Transcriptome sequencing revealed the influence of blue light on the expression levels of light-stress response genes in Centella asiatica

PLoS One. 2021 Nov 29;16(11):e0260468. doi: 10.1371/journal.pone.0260468. eCollection 2021.

Abstract

Centella asiatica is rich in medical and cosmetic properties. While physiological responses of C. asiatica to light have been widely reported, the knowledge of the effects of light on its gene expression is sparse. In this study, we used RNA sequencing (RNA-seq) to investigate the expression of the C. asiatica genes in response to monochromatic red and blue light. Most of the differentially expressed genes (DEGs) under blue light were up-regulated but those under red light were down-regulated. The DEGs encoded for CRY-DASH and UVR3 were among up-regulated genes that play significant roles in responses under blue light. The DEGs involved in the response to photosystem II photodamages and in the biosynthesis of photoprotective xanthophylls were also up-regulated. The expression of flavonoid biosynthetic DEGs under blue light was up-regulated but that under red light was down-regulated. Correspondingly, total flavonoid content under blue light was higher than that under red light. The ABI5, MYB4, and HYH transcription factors appeared as hub nodes in the protein-protein interaction network of the DEGs under blue light while ERF38 was a hub node among the DEGs under red light. In summary, stress-responsive genes were predominantly up-regulated under blue light to respond to stresses that could be induced under high energy light. The information obtained from this study can be useful to better understand the responses of C. asiatica to different light qualities.

Publication types

  • Research Support, Non-U.S. Gov't

MeSH terms

  • Centella / genetics*
  • Centella / radiation effects
  • Gene Expression Regulation, Plant / radiation effects*
  • Genes, Plant / radiation effects
  • Light
  • Stress, Physiological / radiation effects
  • Transcriptome / radiation effects*

Grant support

This study was funded by the Innovation for Sustainable Agriculture (ISA) Program (grant number: P-19-51263), National Science and Technology Development Agency, Thailand.
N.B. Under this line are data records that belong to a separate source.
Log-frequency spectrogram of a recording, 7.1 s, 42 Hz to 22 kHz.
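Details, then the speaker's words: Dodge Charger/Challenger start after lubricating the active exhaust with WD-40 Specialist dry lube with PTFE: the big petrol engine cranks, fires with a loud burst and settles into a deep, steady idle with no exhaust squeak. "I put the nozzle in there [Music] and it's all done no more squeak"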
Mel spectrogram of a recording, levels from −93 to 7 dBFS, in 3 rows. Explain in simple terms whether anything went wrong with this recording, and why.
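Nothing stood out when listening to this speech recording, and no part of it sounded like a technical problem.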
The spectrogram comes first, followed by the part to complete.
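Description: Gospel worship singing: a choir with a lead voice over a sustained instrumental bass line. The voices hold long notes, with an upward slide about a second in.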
The funders had no role in study design, data collection and analysis, decision to publish, or preparation of the manuscript.